Gulf Labor has now produced The Gulf: High Culture/Hard Labor (OR Books; Paper $20), which recounts its activism during the last five years. In 2011, artists, curators, and writers affiliated with the group signed up for Gulf Labor’s boycott of the Guggenheim Abu Dhabi. In New York, they projected messages on the museum’s outer walls, dropped fliers inside, and pasted their own work on its walls alongside exhibitions. At the Venice Biennale, they assailed the Guggenheim site by boat. With the group’s 52 Weeks campaign, which was launched in October 2013 and is documented in The Gulf, artists created works—mostly video and print materials—to support the campaign, sharing them online over the course of a year. Many of the pieces draw their power from simple juxtaposition. Of salaries, as mentioned above; of square footage (the Guggenheim Abu Dhabi’s 322,917 square feet to the 182 square feet of a windowless dorm room for 10 workers); of the grandiose design of the museum to the punishing mathematics of the workers’ debts, pay, and work hours. In a digital collage entitled 2015: Grand Opening of the Louvre Abu Dhabi, Janet Koenig simply Photoshops workers into the lobby of the museum they have built, where they look terribly out of place but also possibly like a brilliant installation.
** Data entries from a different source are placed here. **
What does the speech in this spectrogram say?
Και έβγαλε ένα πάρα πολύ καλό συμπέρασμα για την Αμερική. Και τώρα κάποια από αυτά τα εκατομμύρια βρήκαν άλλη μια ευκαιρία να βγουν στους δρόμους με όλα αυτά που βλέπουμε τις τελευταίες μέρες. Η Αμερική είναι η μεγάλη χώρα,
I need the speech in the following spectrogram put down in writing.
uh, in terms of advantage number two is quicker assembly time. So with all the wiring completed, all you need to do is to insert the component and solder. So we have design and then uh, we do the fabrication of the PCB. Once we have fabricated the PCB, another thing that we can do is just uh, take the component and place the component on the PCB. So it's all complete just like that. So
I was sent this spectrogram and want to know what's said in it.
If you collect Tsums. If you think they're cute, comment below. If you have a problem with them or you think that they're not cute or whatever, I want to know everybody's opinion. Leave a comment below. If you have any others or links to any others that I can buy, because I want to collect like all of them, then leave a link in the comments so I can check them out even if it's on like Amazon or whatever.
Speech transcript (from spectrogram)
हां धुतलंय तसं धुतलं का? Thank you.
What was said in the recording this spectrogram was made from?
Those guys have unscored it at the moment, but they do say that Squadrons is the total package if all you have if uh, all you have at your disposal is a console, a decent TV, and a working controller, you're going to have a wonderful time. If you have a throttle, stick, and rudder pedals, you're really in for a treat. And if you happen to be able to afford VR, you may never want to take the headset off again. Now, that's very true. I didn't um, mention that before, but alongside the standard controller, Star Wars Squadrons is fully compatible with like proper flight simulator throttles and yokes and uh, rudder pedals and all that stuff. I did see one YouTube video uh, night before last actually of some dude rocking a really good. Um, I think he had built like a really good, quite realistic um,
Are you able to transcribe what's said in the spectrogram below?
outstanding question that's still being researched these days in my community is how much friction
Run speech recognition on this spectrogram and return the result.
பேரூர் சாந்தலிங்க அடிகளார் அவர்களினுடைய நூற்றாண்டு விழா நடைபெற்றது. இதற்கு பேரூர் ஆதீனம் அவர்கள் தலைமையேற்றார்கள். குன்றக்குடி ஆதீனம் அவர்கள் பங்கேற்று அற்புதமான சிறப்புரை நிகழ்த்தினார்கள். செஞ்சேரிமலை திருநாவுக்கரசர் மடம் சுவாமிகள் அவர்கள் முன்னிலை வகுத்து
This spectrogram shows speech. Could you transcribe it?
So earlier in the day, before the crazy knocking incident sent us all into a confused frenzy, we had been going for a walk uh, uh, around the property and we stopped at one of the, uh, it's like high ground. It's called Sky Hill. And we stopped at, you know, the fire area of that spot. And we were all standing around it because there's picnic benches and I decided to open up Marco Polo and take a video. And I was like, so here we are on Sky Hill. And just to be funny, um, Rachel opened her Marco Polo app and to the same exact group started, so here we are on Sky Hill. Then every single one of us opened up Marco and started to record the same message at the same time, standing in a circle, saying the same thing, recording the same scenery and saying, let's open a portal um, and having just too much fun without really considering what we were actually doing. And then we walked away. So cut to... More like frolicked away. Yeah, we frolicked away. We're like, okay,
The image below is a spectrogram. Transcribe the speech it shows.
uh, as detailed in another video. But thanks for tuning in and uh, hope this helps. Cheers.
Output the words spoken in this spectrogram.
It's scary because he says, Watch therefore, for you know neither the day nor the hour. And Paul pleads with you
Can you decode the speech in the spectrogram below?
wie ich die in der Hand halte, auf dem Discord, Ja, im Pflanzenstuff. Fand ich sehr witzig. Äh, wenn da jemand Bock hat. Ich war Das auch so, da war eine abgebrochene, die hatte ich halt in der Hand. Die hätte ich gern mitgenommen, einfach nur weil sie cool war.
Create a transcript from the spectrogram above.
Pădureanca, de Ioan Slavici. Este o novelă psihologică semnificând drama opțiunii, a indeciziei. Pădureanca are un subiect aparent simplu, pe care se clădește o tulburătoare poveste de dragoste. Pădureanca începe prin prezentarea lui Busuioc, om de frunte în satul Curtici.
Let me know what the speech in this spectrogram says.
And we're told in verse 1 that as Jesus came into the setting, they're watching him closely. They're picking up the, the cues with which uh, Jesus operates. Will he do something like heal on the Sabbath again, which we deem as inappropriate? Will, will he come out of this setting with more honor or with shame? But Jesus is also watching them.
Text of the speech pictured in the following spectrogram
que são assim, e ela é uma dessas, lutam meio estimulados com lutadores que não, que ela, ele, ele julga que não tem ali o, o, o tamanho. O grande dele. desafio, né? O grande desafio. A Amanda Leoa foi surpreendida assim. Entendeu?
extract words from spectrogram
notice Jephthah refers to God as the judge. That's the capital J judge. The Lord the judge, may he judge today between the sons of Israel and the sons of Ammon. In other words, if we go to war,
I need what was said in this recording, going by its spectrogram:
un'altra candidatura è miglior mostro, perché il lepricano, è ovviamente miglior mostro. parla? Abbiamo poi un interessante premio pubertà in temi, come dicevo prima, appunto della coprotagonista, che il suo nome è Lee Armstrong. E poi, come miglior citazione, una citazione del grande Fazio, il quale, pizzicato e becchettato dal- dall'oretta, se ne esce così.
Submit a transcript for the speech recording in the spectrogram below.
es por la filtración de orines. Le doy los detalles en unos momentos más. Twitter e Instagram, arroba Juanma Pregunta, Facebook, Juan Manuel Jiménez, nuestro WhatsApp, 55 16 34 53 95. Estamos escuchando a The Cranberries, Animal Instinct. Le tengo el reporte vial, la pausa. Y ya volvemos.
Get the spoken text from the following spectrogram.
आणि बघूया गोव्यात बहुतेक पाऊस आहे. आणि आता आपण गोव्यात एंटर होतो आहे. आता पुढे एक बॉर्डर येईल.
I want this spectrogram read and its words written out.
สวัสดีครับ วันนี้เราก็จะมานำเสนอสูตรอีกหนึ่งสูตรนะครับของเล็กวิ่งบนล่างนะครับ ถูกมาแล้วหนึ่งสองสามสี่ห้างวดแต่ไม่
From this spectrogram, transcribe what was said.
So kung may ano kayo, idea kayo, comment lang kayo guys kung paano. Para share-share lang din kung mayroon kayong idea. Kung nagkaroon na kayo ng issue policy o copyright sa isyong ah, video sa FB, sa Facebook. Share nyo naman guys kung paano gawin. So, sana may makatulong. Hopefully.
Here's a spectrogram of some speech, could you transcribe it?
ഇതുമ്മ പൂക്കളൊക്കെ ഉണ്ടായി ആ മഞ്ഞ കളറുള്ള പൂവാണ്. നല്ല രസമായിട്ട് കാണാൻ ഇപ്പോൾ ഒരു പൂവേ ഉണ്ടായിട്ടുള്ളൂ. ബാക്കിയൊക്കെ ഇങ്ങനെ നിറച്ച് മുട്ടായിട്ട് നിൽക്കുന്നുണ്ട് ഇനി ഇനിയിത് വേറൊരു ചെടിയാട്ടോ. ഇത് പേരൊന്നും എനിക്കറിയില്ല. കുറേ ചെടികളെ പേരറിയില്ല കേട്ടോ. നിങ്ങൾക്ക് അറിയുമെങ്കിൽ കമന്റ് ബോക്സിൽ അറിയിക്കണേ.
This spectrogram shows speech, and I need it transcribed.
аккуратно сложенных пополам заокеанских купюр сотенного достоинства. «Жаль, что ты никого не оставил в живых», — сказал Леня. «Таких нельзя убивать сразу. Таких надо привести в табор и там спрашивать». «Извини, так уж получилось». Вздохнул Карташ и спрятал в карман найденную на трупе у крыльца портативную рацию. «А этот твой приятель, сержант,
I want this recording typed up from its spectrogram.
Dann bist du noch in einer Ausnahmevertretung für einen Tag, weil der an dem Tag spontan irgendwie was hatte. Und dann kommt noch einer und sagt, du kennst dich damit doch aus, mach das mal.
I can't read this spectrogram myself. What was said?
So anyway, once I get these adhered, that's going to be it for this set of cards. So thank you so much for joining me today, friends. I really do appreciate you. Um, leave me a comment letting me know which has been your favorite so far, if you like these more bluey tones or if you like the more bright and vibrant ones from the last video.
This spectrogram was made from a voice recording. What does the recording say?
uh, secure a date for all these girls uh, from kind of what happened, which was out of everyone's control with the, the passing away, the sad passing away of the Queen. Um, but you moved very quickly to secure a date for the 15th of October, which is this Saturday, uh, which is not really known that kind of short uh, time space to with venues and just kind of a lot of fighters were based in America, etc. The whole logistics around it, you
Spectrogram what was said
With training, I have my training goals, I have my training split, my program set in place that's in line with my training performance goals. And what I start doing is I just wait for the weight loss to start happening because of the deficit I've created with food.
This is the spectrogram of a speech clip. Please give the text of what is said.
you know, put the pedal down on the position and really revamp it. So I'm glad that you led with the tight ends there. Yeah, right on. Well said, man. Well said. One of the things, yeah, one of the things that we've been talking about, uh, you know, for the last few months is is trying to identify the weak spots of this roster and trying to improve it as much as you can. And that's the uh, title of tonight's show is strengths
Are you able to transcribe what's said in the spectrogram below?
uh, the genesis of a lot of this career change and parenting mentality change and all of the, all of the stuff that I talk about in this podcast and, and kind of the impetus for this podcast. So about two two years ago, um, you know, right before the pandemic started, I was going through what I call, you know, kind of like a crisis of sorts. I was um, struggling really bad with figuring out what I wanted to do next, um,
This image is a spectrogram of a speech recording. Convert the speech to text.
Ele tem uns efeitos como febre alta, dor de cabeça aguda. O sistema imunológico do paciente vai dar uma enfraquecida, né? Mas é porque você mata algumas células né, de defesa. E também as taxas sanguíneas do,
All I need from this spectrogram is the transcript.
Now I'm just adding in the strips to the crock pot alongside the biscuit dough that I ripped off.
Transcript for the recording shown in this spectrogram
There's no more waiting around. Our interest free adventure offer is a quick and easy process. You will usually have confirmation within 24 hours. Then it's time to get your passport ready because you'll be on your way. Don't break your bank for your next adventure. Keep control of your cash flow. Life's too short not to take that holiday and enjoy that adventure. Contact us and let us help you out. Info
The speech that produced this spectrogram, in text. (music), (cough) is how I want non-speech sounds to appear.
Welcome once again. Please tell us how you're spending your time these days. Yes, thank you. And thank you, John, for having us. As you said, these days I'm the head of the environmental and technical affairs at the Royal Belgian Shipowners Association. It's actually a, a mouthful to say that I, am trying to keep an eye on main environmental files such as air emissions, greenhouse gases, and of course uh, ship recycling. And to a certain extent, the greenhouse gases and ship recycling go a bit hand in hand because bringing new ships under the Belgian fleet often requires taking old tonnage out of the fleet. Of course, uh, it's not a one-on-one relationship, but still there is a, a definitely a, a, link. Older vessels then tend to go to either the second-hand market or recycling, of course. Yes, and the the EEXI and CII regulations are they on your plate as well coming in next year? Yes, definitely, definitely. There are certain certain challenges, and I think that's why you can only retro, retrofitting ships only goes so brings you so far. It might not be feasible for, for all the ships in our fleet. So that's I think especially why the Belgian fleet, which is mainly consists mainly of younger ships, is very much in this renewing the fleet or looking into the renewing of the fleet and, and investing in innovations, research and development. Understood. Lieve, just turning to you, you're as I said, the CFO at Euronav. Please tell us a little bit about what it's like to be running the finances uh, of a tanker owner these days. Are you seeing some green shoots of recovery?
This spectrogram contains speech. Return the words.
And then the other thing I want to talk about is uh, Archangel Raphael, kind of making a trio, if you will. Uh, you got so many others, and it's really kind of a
To read the rest of the excerpt, visit AlterNet.
By the end of the twentieth century, the health-care industry was avid about getting its arms around the problem of error. The news about accidents among the rich and poor, famous and obscure was alarming the public and undermining its confidence in the profession. Malpractice claims were on the rise; so were monetary payouts. Insurers, hospitals, and physicians pushed back with “tort reform” designed to award and divert litigation. Since lawsuits often arose from treatment, “quality of care” initiatives grew as a method of preventing cases. All of these issues focused researchers on two problems. First, how should medical errors be defined? Second, how many of them were there?
To read the rest of the review, visit New York Magazine.
Bubbling intra-left conflict over Hillary Clinton has washed over the internet, with the most recent fracas concerning the cover art for a new anti-Hillary book by left-wing writer Doug Henwood. The book, which will be published in January, is an expansion of Henwood’s anti-Hillary broadside for Harper's in 2014. Its cover is a noirish painting of Hillary, arm raised, gun pointed at readers, under the title My Turn: Hillary Clinton Targets the Presidency.
To read the rest of the article, visit Refinery 29.
The painting, if we may say, is kind of amazing.